Following an unannounced tour of the Rikers Island prison complex on May 7, González-Rojas called out the city’s Board of Correction plan to implement solitary confinement by another name and urged the panel to amend its proposed rules to “truly end solitary confinement” in New York City jails.
Solitary confinement in Rikers is once again at the forefront of Rikers’ woes as many lawmakers call on Mayor-elect Eric Adams to put an end to it. The prison also still faces staffing issues and COVID-19 spread among inmates and staff.
Police arrested a 14-year-old and 15-year-old on gang assault charges for the violent Juniper Valley Park beating that occurred on July 23, and was caught on camera.
A week prior to the arrests, a 44-year-old man was out walking his dog when he saw a group of kids lighting fireworks. According to the police, the victim confronted the group over the noise, leading to a violent beating.

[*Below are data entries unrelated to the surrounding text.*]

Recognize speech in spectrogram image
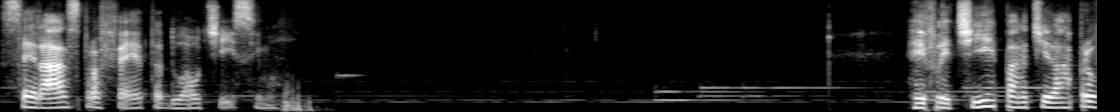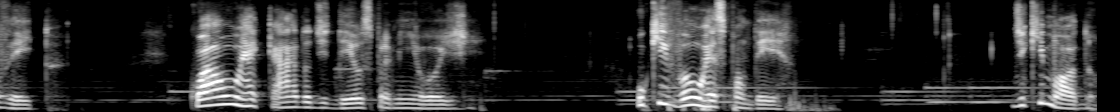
serás profeta do Altíssimo. Refletir para tirar proveito. Qual o recado de Deus para mim hoje? O que vou responder? De que modo?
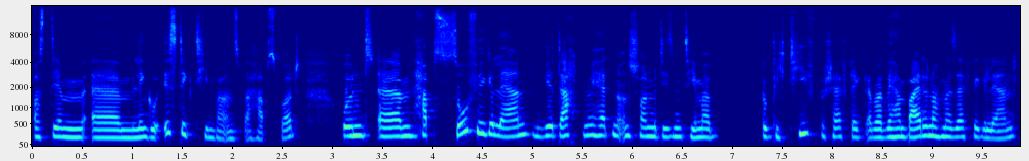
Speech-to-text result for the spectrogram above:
aus dem ähm, Linguistik-Team bei uns bei HubSpot und ähm, habe so viel gelernt. Wir dachten, wir hätten uns schon mit diesem Thema wirklich tief beschäftigt, aber wir haben beide noch mal sehr viel gelernt.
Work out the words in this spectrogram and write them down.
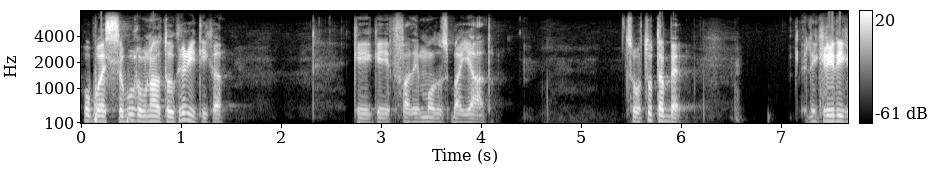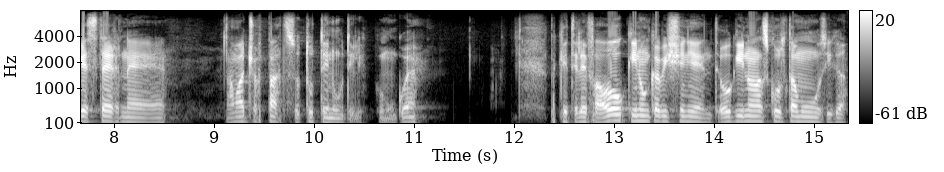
o può essere pure un'autocritica che, che fate in modo sbagliato. Soprattutto, vabbè, le critiche esterne, la maggior parte sono tutte inutili, comunque. eh. Perché te le fa o chi non capisce niente, o chi non ascolta musica,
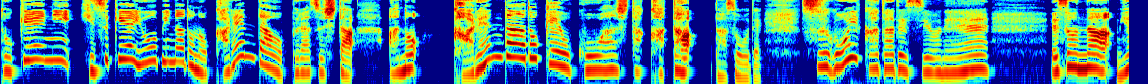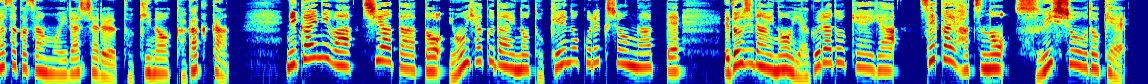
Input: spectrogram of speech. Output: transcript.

Councilman Robert Holden posted a video of the incident to his Facebook, saying he’d meet with the 104th Precinct to discuss the presence of officers in parks throughout his district.
The video shows a large group of kids overcoming the victim and eventually beating him to the ground. Police said the man was able to get away and only had cuts and bruises.
An NYPD police spokesperson said the two boys from Queens were charged after their parents brought them to the 104th Precinct station house in Ridgewood.
The NYPD on Sept. 9 released a shocking new surveillance video of a seemingly well-planned fatal shooting that was carried out Sept. 6 near JFK Airport.
The haunting images caught on camera show that the shooting death of a 47-year-old St. Albans man was far more nefarious than a random shooting.
A man dressed in Hasidic garb was working on his white Nissan parked near the farmer Skyway Inn in South Ozone Park just before 8 a.m. on Sept. 6.
The suspect has the hood of his car open and he appears to tinker with the engine when the victim, identified as Jermaine Dixon of Georgia, approaches his own Ford Edge parked across the street.
Video shows that as Dixon opens his vehicle, the gunman rushed up behind him and shot him in the head. As Dixon falls into his vehicle, the suspect runs back to his vehicle, slams down the hood, and jumps into the driver’s seat, peeling away from the scene in a black and white Nissan sedan, police said.
EMS responded and pronounced Dixon dead at the scene. The investigation is still ongoing.